◆ **EXERCISE**
Please give all of the data again, character for character, and drop the pictures.

[[ PROVIDED DATA open ]]

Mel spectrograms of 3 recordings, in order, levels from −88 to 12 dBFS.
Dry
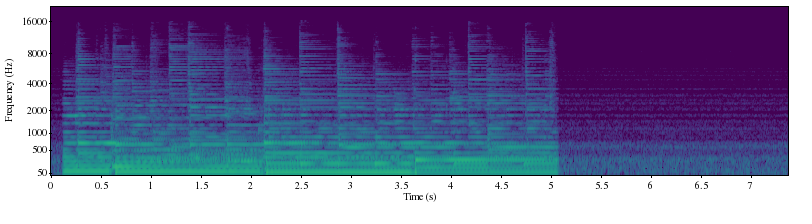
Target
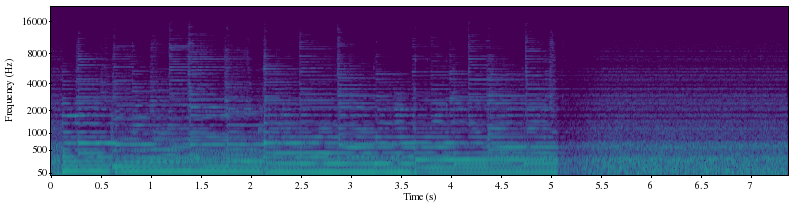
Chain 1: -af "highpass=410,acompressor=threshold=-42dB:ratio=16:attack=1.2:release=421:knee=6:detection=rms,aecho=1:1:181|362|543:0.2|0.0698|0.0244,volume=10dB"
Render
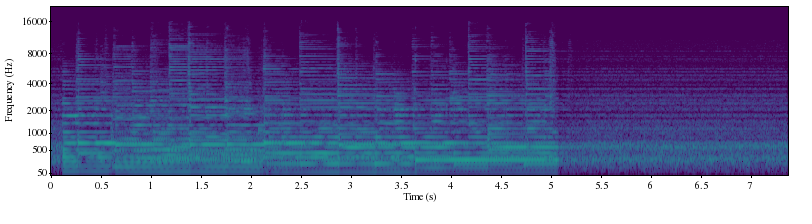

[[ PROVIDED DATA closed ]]

◆ **EXERCISE RESULT**
Mel spectrograms of 3 recordings, in order, levels from −88 to 12 dBFS.
Dry
Target
Chain 1: -af "highpass=410,acompressor=threshold=-42dB:ratio=16:attack=1.2:release=421:knee=6:detection=rms,aecho=1:1:181|362|543:0.2|0.0698|0.0244,volume=10dB"
Render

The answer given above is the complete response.